## EXERCISE PROMPT:
The task calls for each record to be given again unchanged, minus any pictures.

Excerpts from a dataset:
-------

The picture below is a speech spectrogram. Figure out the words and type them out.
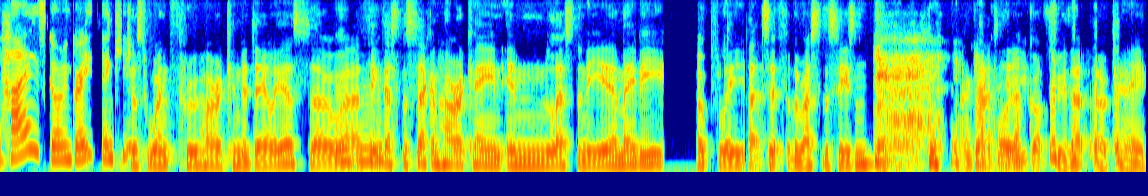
Hi, it's going great. Thank you. Just went through Hurricane Idalia. So mm-hmm. uh, I think mm-hmm. that's the second hurricane in less than a year, maybe. Hopefully that's it for the rest of the season. But I'm glad to hear you got through that okay.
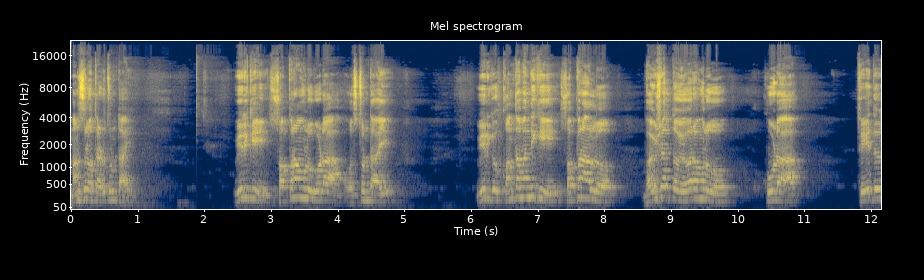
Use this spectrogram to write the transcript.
మనసులో తడుతుంటాయి. వీరికి స్వప్నములు కూడా వస్తుంటాయి. వీరికి కొంతమందికి స్వప్నాల్లో భవిష్యత్తు వివరములు కూడా తేదీ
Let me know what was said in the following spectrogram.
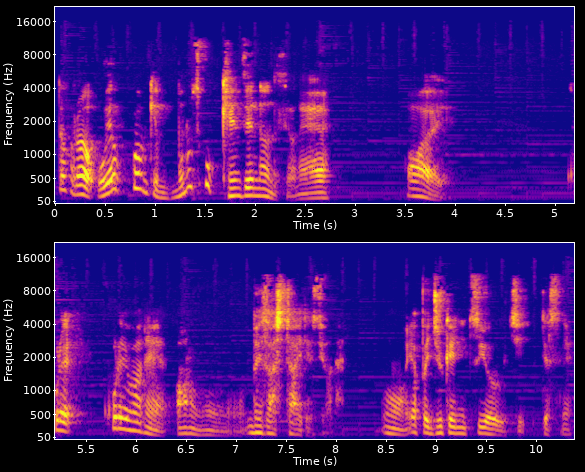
だから、親子関係もものすごく健全なんですよね。はい。これ、これはね、あの、目指したいですよね。うん、やっぱり受験に強いうちですね。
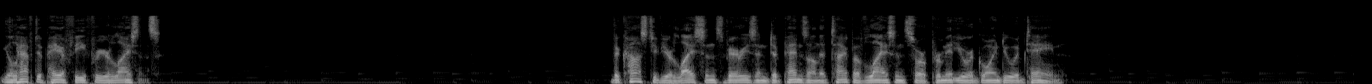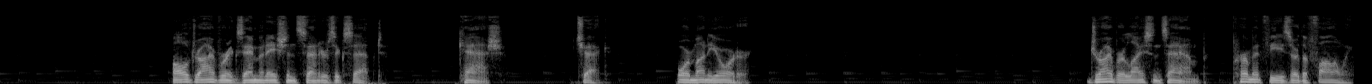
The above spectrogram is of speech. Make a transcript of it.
You'll have to pay a fee for your license. The cost of your license varies and depends on the type of license or permit you are going to obtain. All driver examination centers accept cash, check, or money order. Driver license AMP, permit fees are the following.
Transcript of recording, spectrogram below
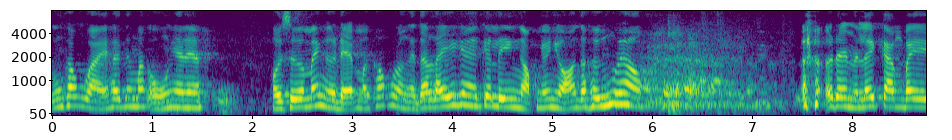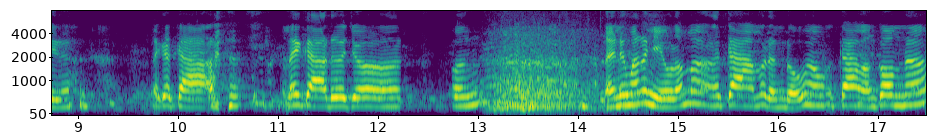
cũng khóc hoài hết nước mắt uổng nha nè. Hồi xưa mấy người đẹp mà khóc là người ta lấy cái, cái ly ngọc nhỏ nhỏ người ta hứng phải không? Ở đây mình lấy can bay lấy cái ca. Lấy ca đưa cho hứng đây nước mắt nó nhiều lắm á ca mới đựng đủ không? Ca mà ăn cơm nữa.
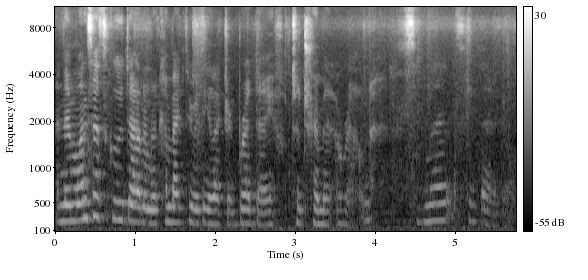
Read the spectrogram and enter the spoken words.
And then once that's glued down, I'm going to come back through with the electric bread knife to trim it around. So let's get that.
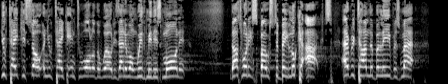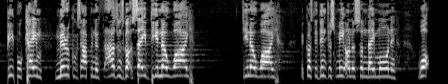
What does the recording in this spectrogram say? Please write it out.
you take his soul, and you take it into all of the world. Is anyone with me this morning? That's what it's supposed to be. Look at Acts. Every time the believers met, people came, miracles happened, and thousands got saved. Do you know why? Do you know why? Because they didn't just meet on a Sunday morning. What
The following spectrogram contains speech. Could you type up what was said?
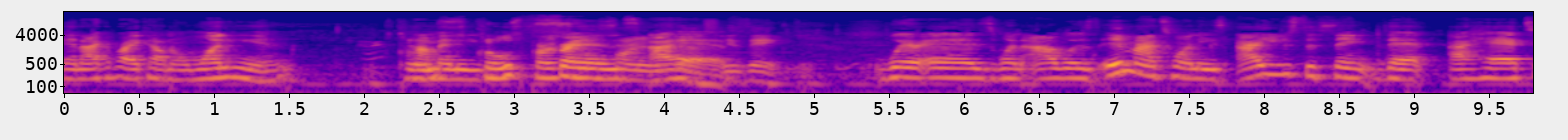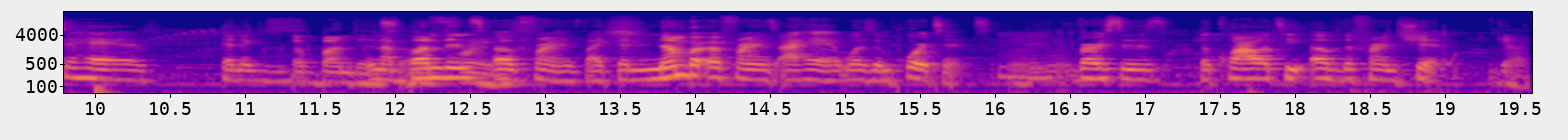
and I can probably count on one hand how many close personal friends friends, I yes, have. Exactly. Whereas when I was in my 20s, I used to think that I had to have an ex- Abundance. an abundance of, of friends. Like the number of friends I had was important mm-hmm. versus the quality of the friendship. Yes.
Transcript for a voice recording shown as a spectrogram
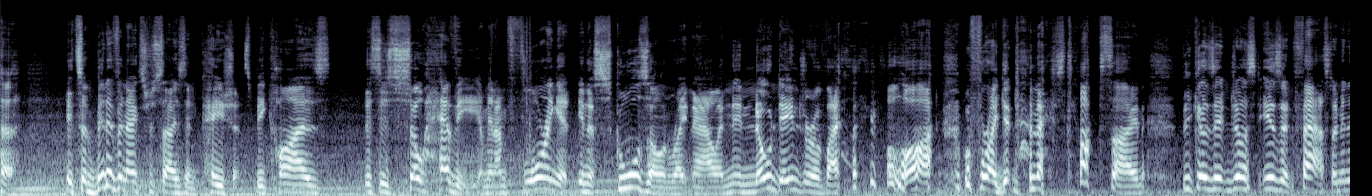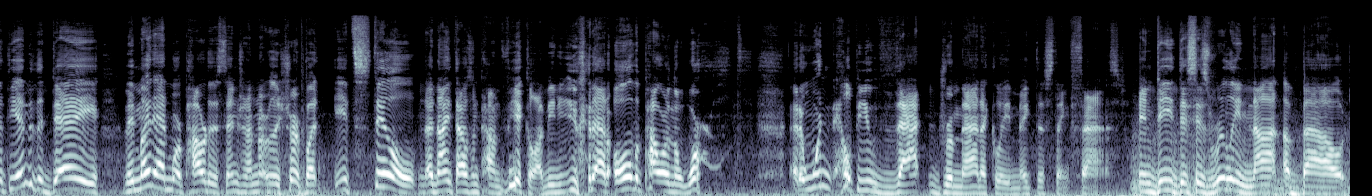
it's a bit of an exercise in patience because this is so heavy. I mean, I'm flooring it in a school zone right now and in no danger of violating the law before I get to the next stop sign because it just isn't fast. I mean, at the end of the day, they might add more power to this engine, I'm not really sure, but it's still a 9,000 pound vehicle. I mean, you could add all the power in the world and it wouldn't help you that dramatically make this thing fast. Indeed, this is really not about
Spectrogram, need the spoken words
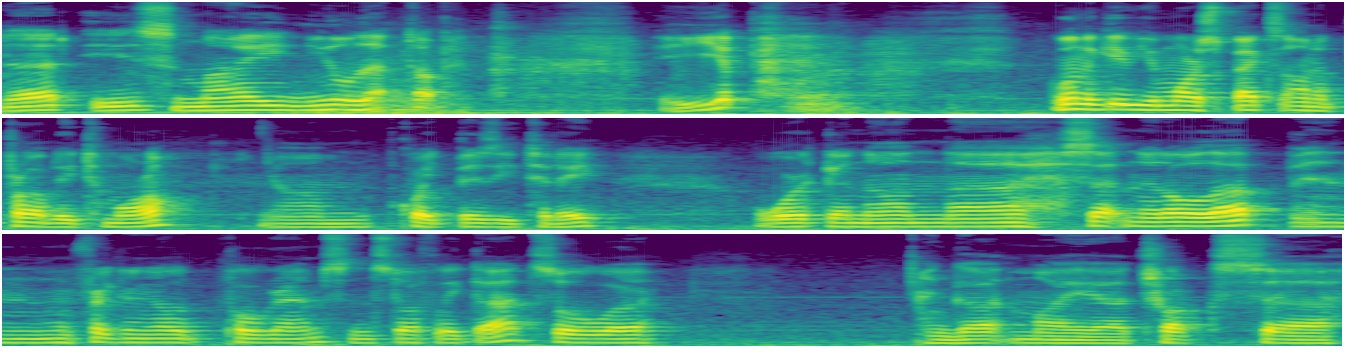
That is my new laptop. Yep. Gonna give you more specs on it probably tomorrow I'm quite busy today working on uh, setting it all up and figuring out programs and stuff like that. So uh, I got my uh, truck's uh,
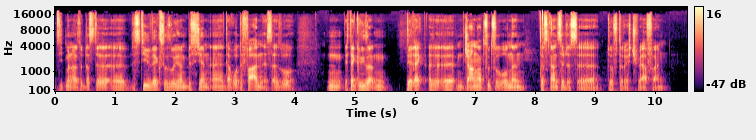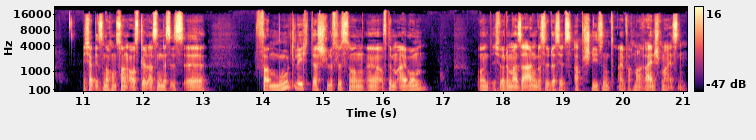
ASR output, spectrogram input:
sieht man also, dass der, äh, der Stilwechsel so hier ein bisschen äh, der rote Faden ist. Also ich denke, wie gesagt, direkt also, äh, im Genre zuzuordnen, das Ganze, das äh, dürfte recht schwer fallen. Ich habe jetzt noch einen Song ausgelassen, das ist vermutlich der Schlüsselsong auf dem Album. Und ich würde mal sagen, dass wir das jetzt abschließend einfach mal reinschmeißen.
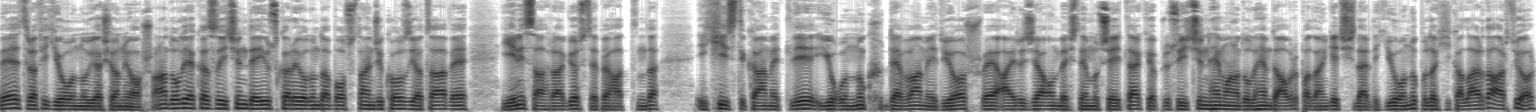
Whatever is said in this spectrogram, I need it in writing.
ve trafik yoğunluğu yaşanıyor. Anadolu yakası için D100 karayolunda Bostancı Koz Yatağı ve Yeni Sahra Göztepe hattında iki istikametli yoğunluk devam ediyor ve ayrıca 15 Temmuz Şehitler Köprüsü için hem Anadolu hem de Avrupa'dan geçişlerdeki yoğunluk bu dakikalarda artıyor.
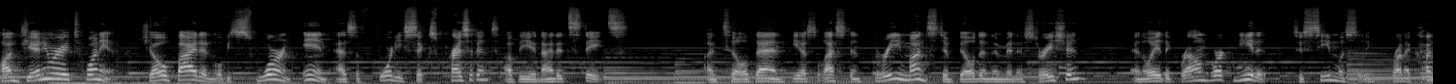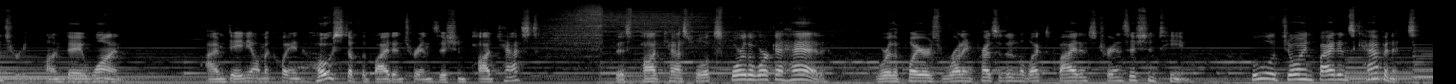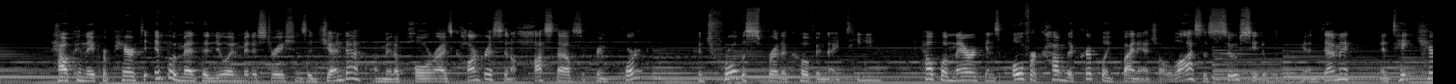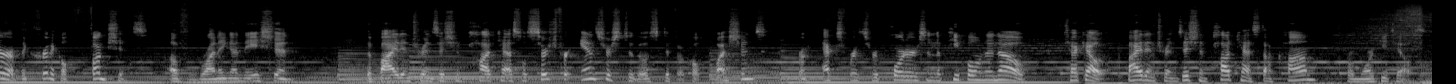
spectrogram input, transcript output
On January 20th, Joe Biden will be sworn in as the 46th President of the United States. Until then, he has less than three months to build an administration and lay the groundwork needed to seamlessly run a country on day one. I'm Danielle McLean, host of the Biden Transition Podcast. This podcast will explore the work ahead. Who are the players running President elect Biden's transition team? Who will join Biden's cabinet? How can they prepare to implement the new administration's agenda amid a polarized Congress and a hostile Supreme Court? Control the spread of COVID 19, help Americans overcome the crippling financial loss associated with the pandemic, and take care of the critical functions of running a nation. The Biden Transition Podcast will search for answers to those difficult questions from experts, reporters, and the people in the know. Check out BidenTransitionPodcast.com for more details.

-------

## REPLY TO THE EXERCISE:
The picture below is a speech spectrogram. Figure out the words and type them out.
Hi, it's going great. Thank you. Just went through Hurricane Idalia. So mm-hmm. uh, I think mm-hmm. that's the second hurricane in less than a year, maybe. Hopefully that's it for the rest of the season. But I'm glad to hear you got through that okay.
Use this spectrogram to write the transcript.
మనసులో తడుతుంటాయి. వీరికి స్వప్నములు కూడా వస్తుంటాయి. వీరికి కొంతమందికి స్వప్నాల్లో భవిష్యత్తు వివరములు కూడా తేదీ
Let me know what was said in the following spectrogram.
だから、親子関係もものすごく健全なんですよね。はい。これ、これはね、あの、目指したいですよね。うん、やっぱり受験に強いうちですね。
The above spectrogram is of speech. Make a transcript of it.
You'll have to pay a fee for your license. The cost of your license varies and depends on the type of license or permit you are going to obtain. All driver examination centers accept cash, check, or money order. Driver license AMP, permit fees are the following.
Transcript of recording, spectrogram below
cũng khóc hoài hết nước mắt uổng nha nè. Hồi xưa mấy người đẹp mà khóc là người ta lấy cái, cái ly ngọc nhỏ nhỏ người ta hứng phải không? Ở đây mình lấy can bay lấy cái ca. Lấy ca đưa cho hứng đây nước mắt nó nhiều lắm á ca mới đựng đủ không? Ca mà ăn cơm nữa.
Read the spectrogram and enter the spoken words.
And then once that's glued down, I'm going to come back through with the electric bread knife to trim it around. So let's get that.
What does the recording in this spectrogram say? Please write it out.
you take his soul, and you take it into all of the world. Is anyone with me this morning? That's what it's supposed to be. Look at Acts. Every time the believers met, people came, miracles happened, and thousands got saved. Do you know why? Do you know why? Because they didn't just meet on a Sunday morning. What
The following spectrogram contains speech. Could you type up what was said?
and I can probably count on one hand how many close personal friends friends, I yes, have. Exactly. Whereas when I was in my 20s, I used to think that I had to have an ex- Abundance. an abundance of, of friends. Like the number of friends I had was important mm-hmm. versus the quality of the friendship. Yes.
Transcript for a voice recording shown as a spectrogram
it's a bit of an exercise in patience because this is so heavy. I mean, I'm flooring it in a school zone right now and in no danger of violating the law before I get to the next stop sign because it just isn't fast. I mean, at the end of the day, they might add more power to this engine, I'm not really sure, but it's still a 9,000 pound vehicle. I mean, you could add all the power in the world and it wouldn't help you that dramatically make this thing fast. Indeed, this is really not about
Spectrogram, need the spoken words
That is my new laptop. Yep. Gonna give you more specs on it probably tomorrow I'm quite busy today working on uh, setting it all up and figuring out programs and stuff like that. So uh, I got my uh, truck's uh,
ASR output, spectrogram input:
sieht man also, dass der, äh, der Stilwechsel so hier ein bisschen äh, der rote Faden ist. Also ich denke, wie gesagt, direkt also, äh, im Genre zuzuordnen, das Ganze, das äh, dürfte recht schwer fallen. Ich habe jetzt noch einen Song ausgelassen, das ist vermutlich der Schlüsselsong auf dem Album. Und ich würde mal sagen, dass wir das jetzt abschließend einfach mal reinschmeißen.
Whatever is said in this spectrogram, I need it in writing.
ve trafik yoğunluğu yaşanıyor. Anadolu yakası için D100 karayolunda Bostancı Koz Yatağı ve Yeni Sahra Göztepe hattında iki istikametli yoğunluk devam ediyor ve ayrıca 15 Temmuz Şehitler Köprüsü için hem Anadolu hem de Avrupa'dan geçişlerdeki yoğunluk bu dakikalarda artıyor.
spectrogram input, transcript output
On January 20th, Joe Biden will be sworn in as the 46th President of the United States. Until then, he has less than three months to build an administration and lay the groundwork needed to seamlessly run a country on day one. I'm Danielle McLean, host of the Biden Transition Podcast. This podcast will explore the work ahead. Who are the players running President elect Biden's transition team? Who will join Biden's cabinet? How can they prepare to implement the new administration's agenda amid a polarized Congress and a hostile Supreme Court? Control the spread of COVID 19, help Americans overcome the crippling financial loss associated with the pandemic, and take care of the critical functions of running a nation. The Biden Transition Podcast will search for answers to those difficult questions from experts, reporters, and the people in the know. Check out BidenTransitionPodcast.com for more details.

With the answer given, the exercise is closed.